Once in post, you will be expected to develop your skills on the job, but your employers will also offer a variety of forms of training to keep your skills and knowledge up to date.
What’s the best route in?
This type of role is highly sought after, so in most cases you'll need to have built a relationship with a station or programme through voluntary or casual work over a long period. Alternatively, you might be able to move into programming or production from an administrative role elsewhere in radio.
Whatever your qualifications, employers will expect you to have an interest in, and hands-on experience of, radio broadcasting, particularly skills gained through community radio, student or hospital radio.
Where might the role take me?
With experience under your belt and a broad range of skills gained, you could progress by moving to a larger station, to a programme with a wider audience, or from a local to a regional or national service.
You might also aspire to be a Producer or Presenter, and you could even move into Programme Editor or management roles.
Interested? Find out more...
- Radio Academy - industry-wide charity dedicated to promoting excellence in UK audio broadcasting and production
- Radio Centre - industry association for UK commercial radio with a website including information and on work placements and how to get job in radio

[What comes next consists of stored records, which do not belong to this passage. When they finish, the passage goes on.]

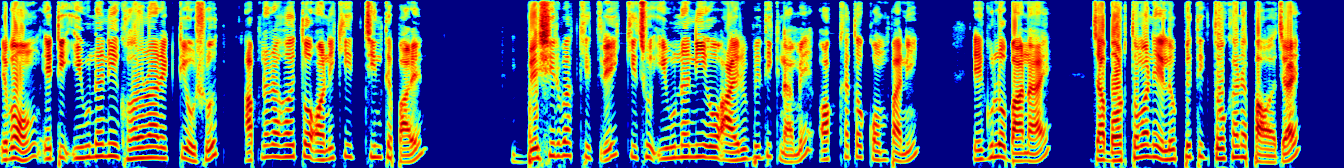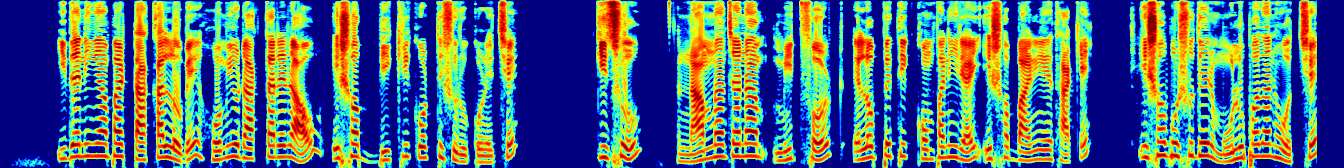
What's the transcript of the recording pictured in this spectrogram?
এবং এটি ইউনানি ঘরনার একটি ওষুধ। আপনারা হয়তো অনেকেই চিনতে পারেন, বেশিরভাগ ক্ষেত্রেই কিছু ইউনানি ও আয়ুর্বেদিক নামে অখ্যাত কোম্পানি এগুলো বানায়, যা বর্তমানে এলোপ্যাথিক দোকানে পাওয়া যায়। ইদানিং আবার টাকার লোভে হোমিও ডাক্তারেরাও এসব বিক্রি করতে শুরু করেছে। কিছু নাম না জানা মিডফোর্ড এলোপ্যাথিক কোম্পানিরাই এসব বানিয়ে থাকে। এসব ওষুধের মূল উপাদান হচ্ছে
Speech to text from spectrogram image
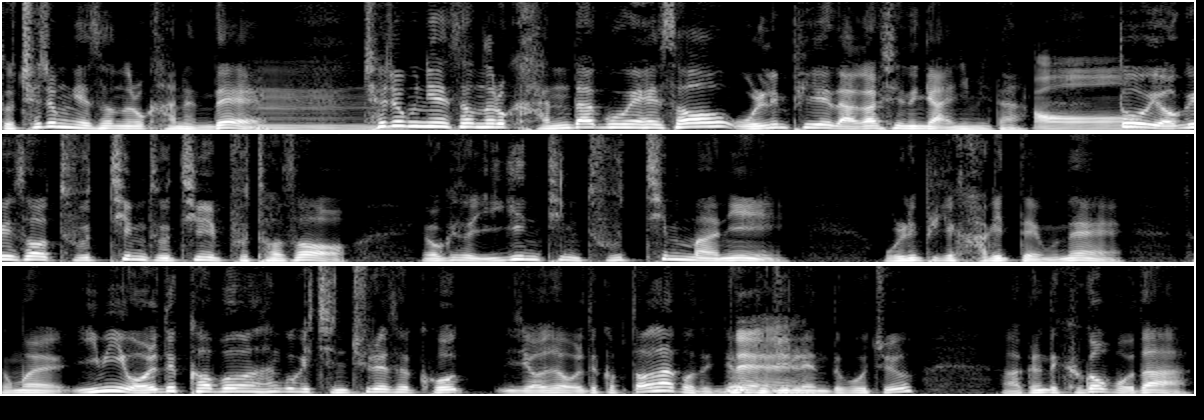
또 최종 예선으로 가는데 음. 최종 예선으로 간다고 해서 올림픽에 나갈 수 있는 게 아닙니다. 어. 또 여기서 두 팀 두 팀이 붙어서 여기서 이긴 팀 두 팀만이 올림픽에 가기 때문에 정말 이미 월드컵은 한국이 진출해서 곧 여자 월드컵 떠나거든요. 네. 뉴질랜드, 호주. 아, 그런데 그거보다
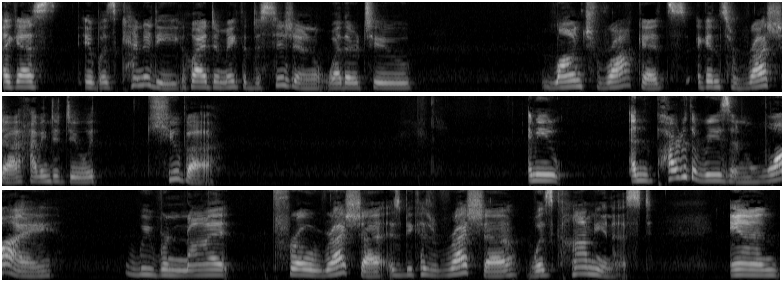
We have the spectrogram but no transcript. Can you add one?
I guess it was Kennedy who had to make the decision whether to launch rockets against Russia having to do with Cuba. I mean, and part of the reason why we were not pro Russia is because Russia was communist. And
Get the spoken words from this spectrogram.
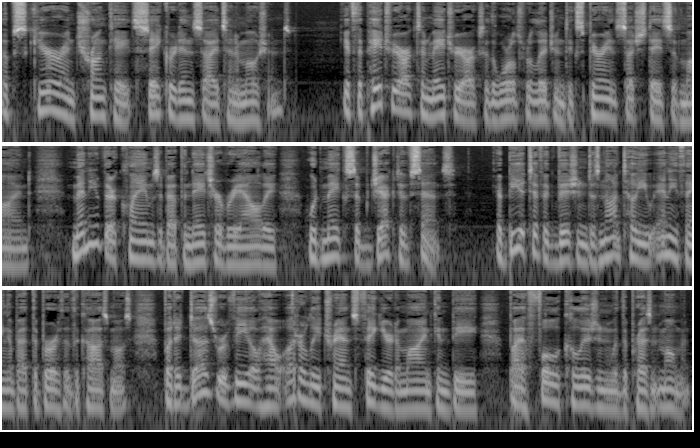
obscure and truncate sacred insights and emotions. If the patriarchs and matriarchs of the world's religions experienced such states of mind, many of their claims about the nature of reality would make subjective sense. A beatific vision does not tell you anything about the birth of the cosmos, but it does reveal how utterly transfigured a mind can be by a full collision with the present moment.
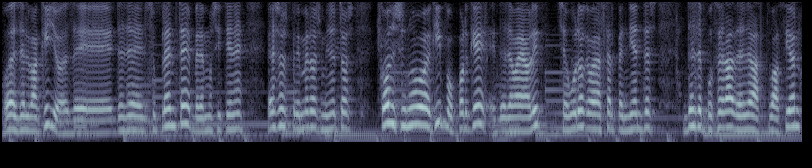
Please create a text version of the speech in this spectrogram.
o desde el banquillo, desde, desde el suplente, veremos si tiene esos primeros minutos con su nuevo equipo, porque desde Valladolid seguro que van a estar pendientes desde Pucela, desde la actuación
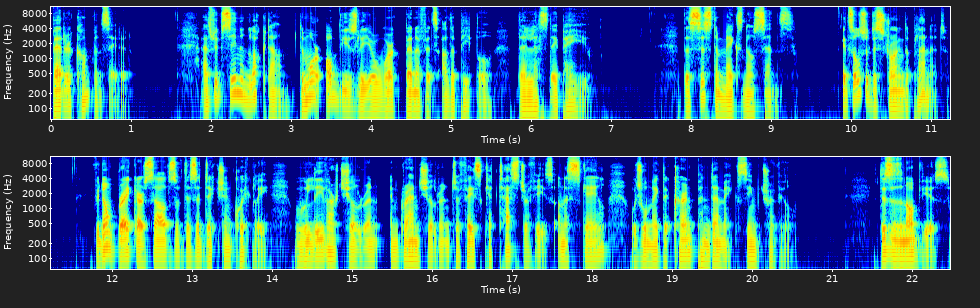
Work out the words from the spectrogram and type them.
better compensated. As we've seen in lockdown, the more obviously your work benefits other people, the less they pay you. The system makes no sense. It's also destroying the planet. If we don't break ourselves of this addiction quickly, we will leave our children and grandchildren to face catastrophes on a scale which will make the current pandemic seem trivial. If this isn't obvious,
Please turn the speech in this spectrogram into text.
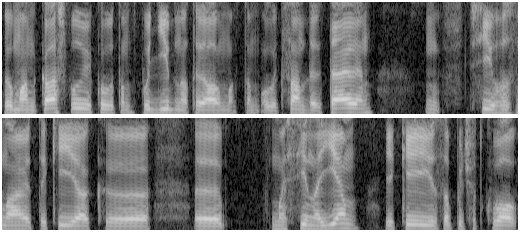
Роман Кашпор, якого там подібна травма, там Олександр Терен, ну, всі його знають, такі як е, е, Масіна Єм, який започаткував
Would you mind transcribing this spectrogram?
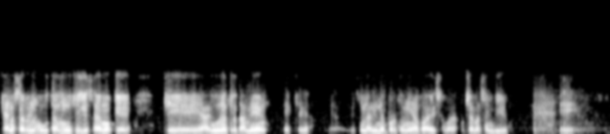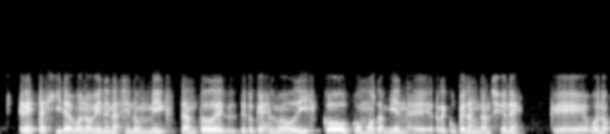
que a nosotros nos gustan mucho y que sabemos que que algún otro también. Este, es una linda oportunidad para eso, para escucharlas en vivo. Eh, en esta gira, bueno, vienen haciendo un mix tanto de, lo que es el nuevo disco, como también eh, recuperan canciones que, bueno,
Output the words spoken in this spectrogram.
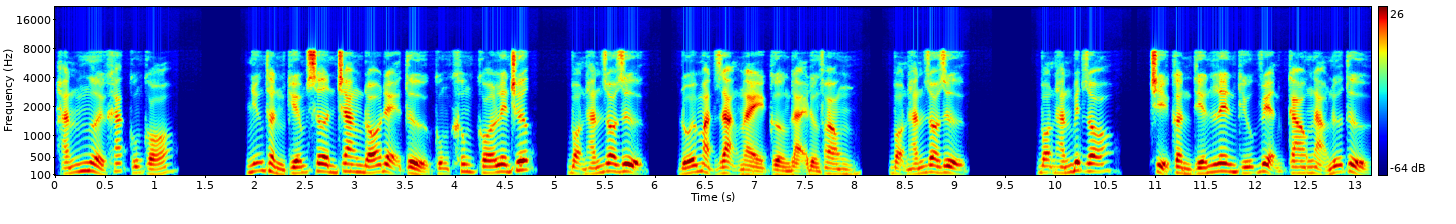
hắn người khác cũng có. Những thần kiếm sơn trang đó đệ tử cũng không có lên trước, bọn hắn do dự, đối mặt dạng này cường đại đường phong, bọn hắn do dự. Bọn hắn biết rõ, chỉ cần tiến lên cứu viện cao ngạo nữ tử,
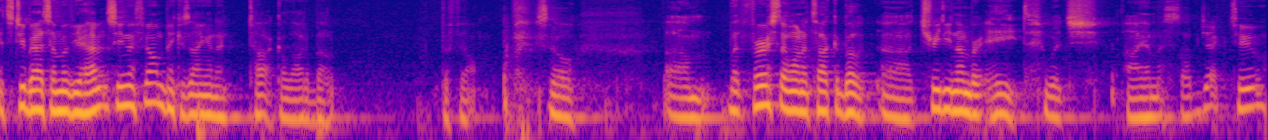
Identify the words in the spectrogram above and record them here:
it's too bad some of you haven't seen the film because I'm going to talk a lot about the film. so. Um, but first, I want to talk about uh, Treaty Number Eight, which I am a subject to.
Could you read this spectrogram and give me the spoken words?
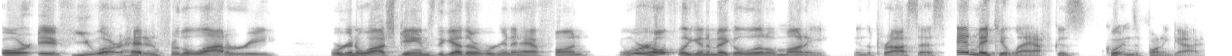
or if you are heading for the lottery. We're going to watch games together. We're going to have fun. And we're hopefully going to make a little money in the process and make you laugh because Quentin's a funny guy.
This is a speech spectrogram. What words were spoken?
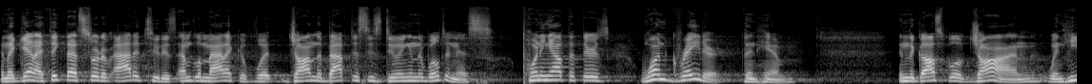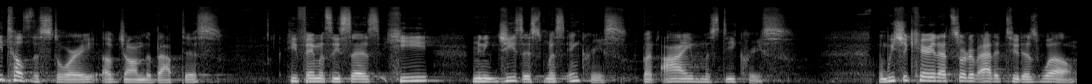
And again, I think that sort of attitude is emblematic of what John the Baptist is doing in the wilderness, pointing out that there's one greater than him. In the Gospel of John, when he tells the story of John the Baptist, he famously says, He, meaning Jesus, must increase, but I must decrease. And we should carry that sort of attitude as well.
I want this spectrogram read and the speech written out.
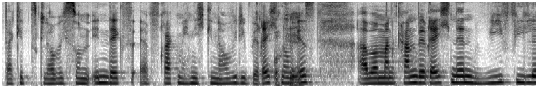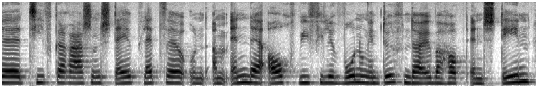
da gibt es, glaube ich, so einen Index, er fragt mich nicht genau, wie die Berechnung okay. ist, aber man kann berechnen, wie viele Tiefgaragen, Stellplätze und am Ende auch, wie viele Wohnungen dürfen da überhaupt entstehen,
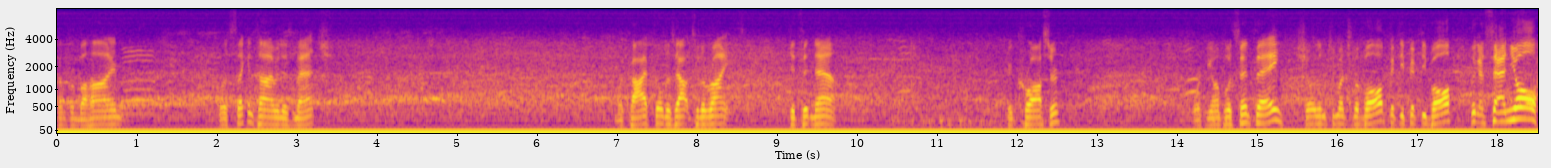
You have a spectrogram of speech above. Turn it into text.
Come from behind for a second time in this match. Makaay filters out to the right. Gets it now. Good crosser. Working on Placente. Shows him too much of the ball. 50-50 ball. Look at Sagnol.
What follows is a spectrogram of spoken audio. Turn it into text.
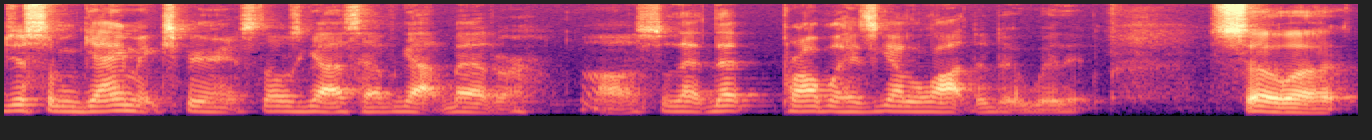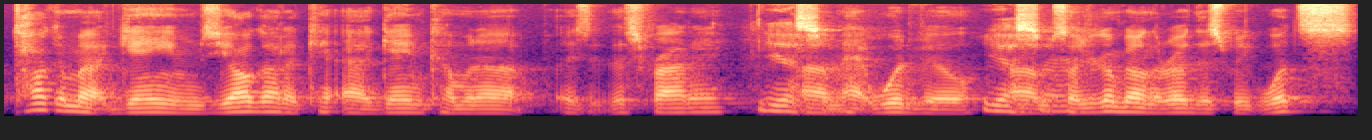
just some game experience. Those guys have got better. Uh, so that that probably has got a lot to do with it. So uh, talking about games, y'all got a, a, game coming up. Is it this Friday? Yes, um, At Woodville. Yes, um, sir. So you're going to be on the road this week. What's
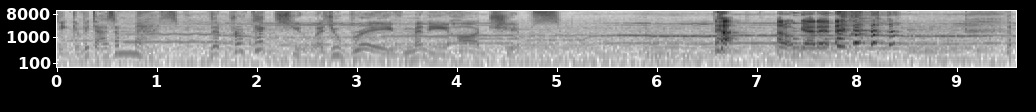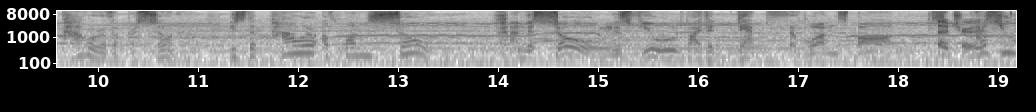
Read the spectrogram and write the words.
think of it as a mask that protects you as you brave many hardships. I don't get it. The power of a persona is the power of one's soul. And the soul is fueled by the depth of one's bond. So true. As you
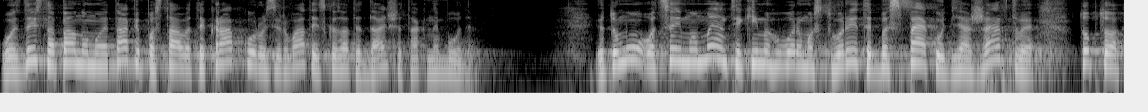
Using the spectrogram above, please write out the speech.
Ось десь на певному етапі поставити крапку, розірвати і сказати, далі так не буде. І тому оцей момент, який ми говоримо, створити безпеку для жертви, тобто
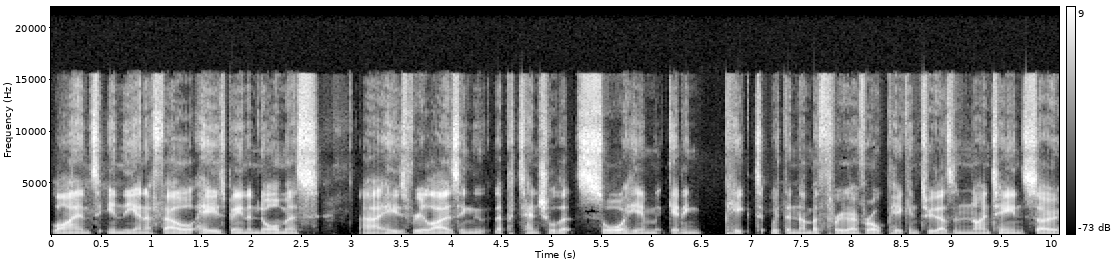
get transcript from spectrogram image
lines in the NFL. He's been enormous. Uh, he's realizing the potential that saw him getting picked with the number three overall pick in 2019. So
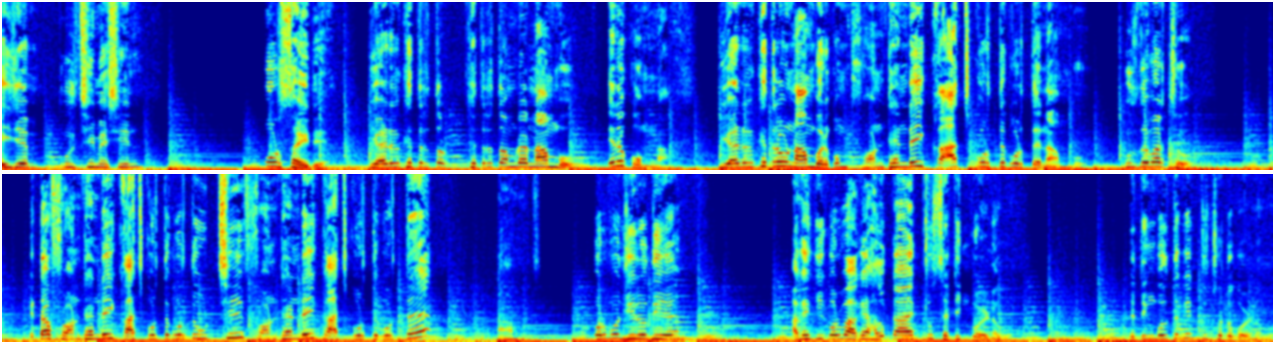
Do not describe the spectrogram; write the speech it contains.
এই যে তুলছি মেশিন ফোর সাইডে। বিয়ার্ডের ক্ষেত্রে তো ক্ষেত্রে তো আমরা নামবো। এরকম না। বিয়ার্ডের ক্ষেত্রেও নামবো। এরকম ফ্রন্ট হ্যান্ডেই কাজ করতে করতে নামবো। বুঝতে পারছ? এটা ফ্রন্ট হ্যান্ডেই কাজ করতে করতে উঠছি। ফ্রন্ট হ্যান্ডেই কাজ করতে করতে নামছি। করব জিরো দিয়ে? আগে কি করব? আগে হালকা একটু সেটিং করে নেব। সেটিং বলতে কি একটু ছোট করে নেব।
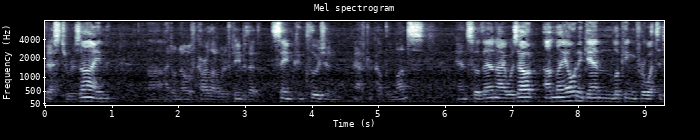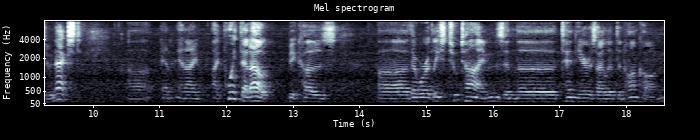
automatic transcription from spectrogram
best to resign. Uh, I don't know if Carlyle would have came to that same conclusion after a couple of months. And so then I was out on my own again looking for what to do next. Uh, and and I, I point that out because uh, there were at least two times in the 10 years I lived in Hong Kong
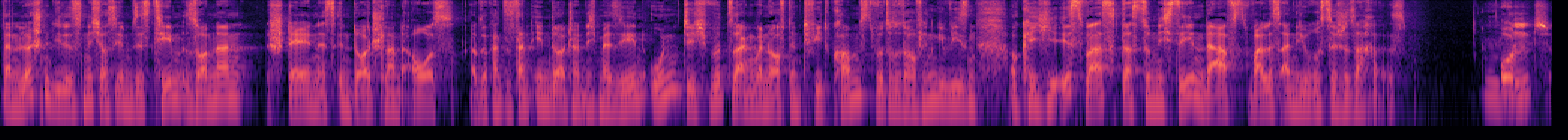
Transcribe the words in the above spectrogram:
dann löschen die das nicht aus ihrem System, sondern stellen es in Deutschland aus. Also kannst es dann in Deutschland nicht mehr sehen. Und ich würde sagen, wenn du auf den Tweet kommst, wird darauf hingewiesen, okay, hier ist was, das du nicht sehen darfst, weil es eine juristische Sache ist. Mhm. Und,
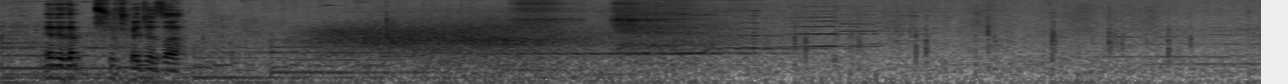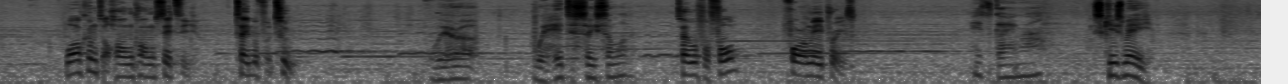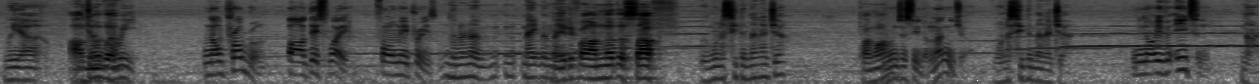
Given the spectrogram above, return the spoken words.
Ne dedim? Suç ve ceza. Welcome to Hong Kong City. Table for two. We're, uh, we're here to see someone? Table for four. Follow me, please. It's going well. Excuse me. We, uh, we don't want to eat. No problem. Bar this way. Follow me, please. No, no, no, m- m- mate, mate, mate. Herif anladı saf. We want to see the manager. You Tamam. want to see the manager? Want to see the manager. You're not even eating. No.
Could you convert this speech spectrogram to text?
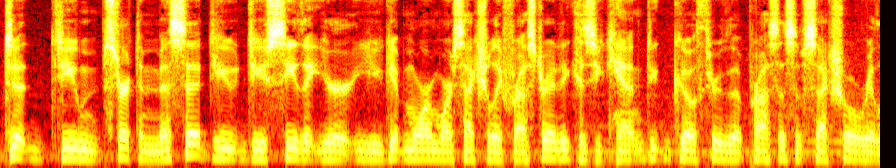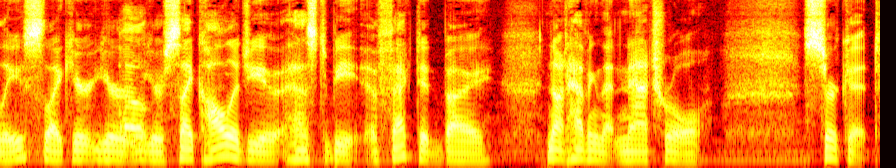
Do, do you start to miss it? Do you do you see that you're you get more and more sexually frustrated because you can't do, go through the process of sexual release? Like your your Well- your psychology has to be affected by not having that natural circuit.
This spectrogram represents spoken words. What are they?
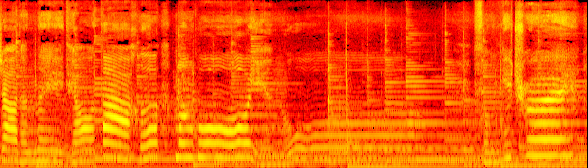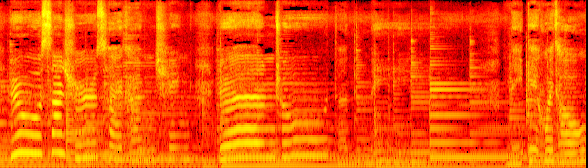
下的那条大河。漫过我眼窝，风一吹，雨雾散去，才看清远处的你。你一回头，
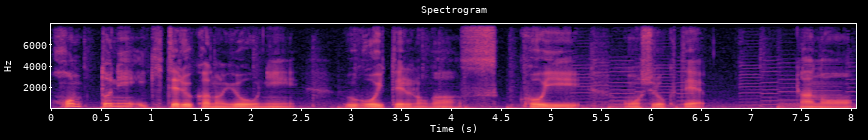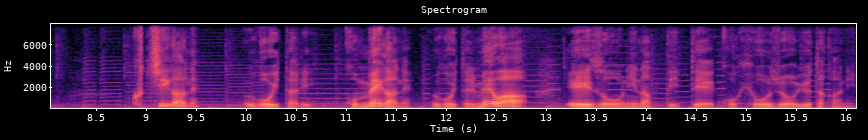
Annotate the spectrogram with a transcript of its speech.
本当に生きてるかのように動いてるのがすっごい面白くてあの口がね動いたりこう目がね動いたり目は映像になっていてこう表情豊かに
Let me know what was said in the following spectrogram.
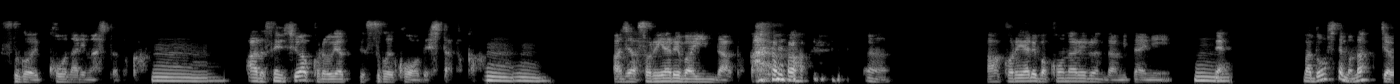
すごいこうなりましたとか、うん、ある選手はこれをやってすごいこうでしたとか、うんうん、あ、じゃあそれやればいいんだとか、うん、あ、これやればこうなれるんだみたいにね、まあどうしてもなっちゃ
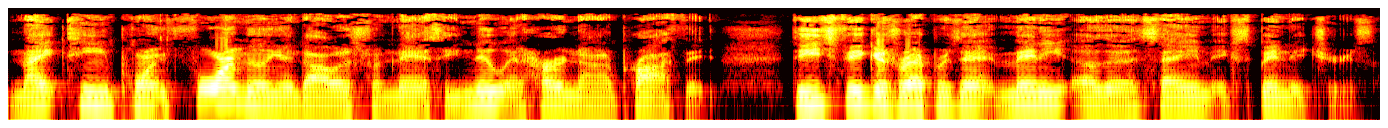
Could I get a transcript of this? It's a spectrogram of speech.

- BBC Academy - College of Production - information and advice on the skills required to make engaging radio, including interviews with producers in music, speech, factual and comedy about what it takes to work in radio
- BBC College of Journalism - oversees training for BBC News staff, focusing on best practice in core skills, and providing an overview of specialist areas, legal and ethical issues, as well as a style guide
- Community Media Association the UK representative body for the community media sector, committed to promoting access to the media for people and communities
- Student Radio Association representative body which supports and acts on behalf of the UK student radio community
- Hospital Broadcasting Association the national charity that supports and promotes hospital broadcasting in the UK
- BECTU - the UK media and entertainment trade union with information on pay and conditions, training, and access to individual advice on personal and contract issues
- National Union of Journalism - the trade union for journalists in the UK and Ireland - with information on pay and conditions, training and legal advice
- Radio Today - radio industry news site
- Radio Now - radio station directory, listen live to many UK radio stations
- Broadcast - the weekly newspaper for the UK TV and radio industries
- Media Guardian - daily industry news, trends, jobs and more
- Creating Powerful Radio, Valerie Geller ISBN-10: 0240519280
- Essential Radio Skills, Peter Stewart ISBN-10: 0713679131
- The Broadcast Voice, Jenni Mills ISBN-10: 0240519396
- Presenting on TV & Radio, Janet Trewin ISBN-10: 024051906X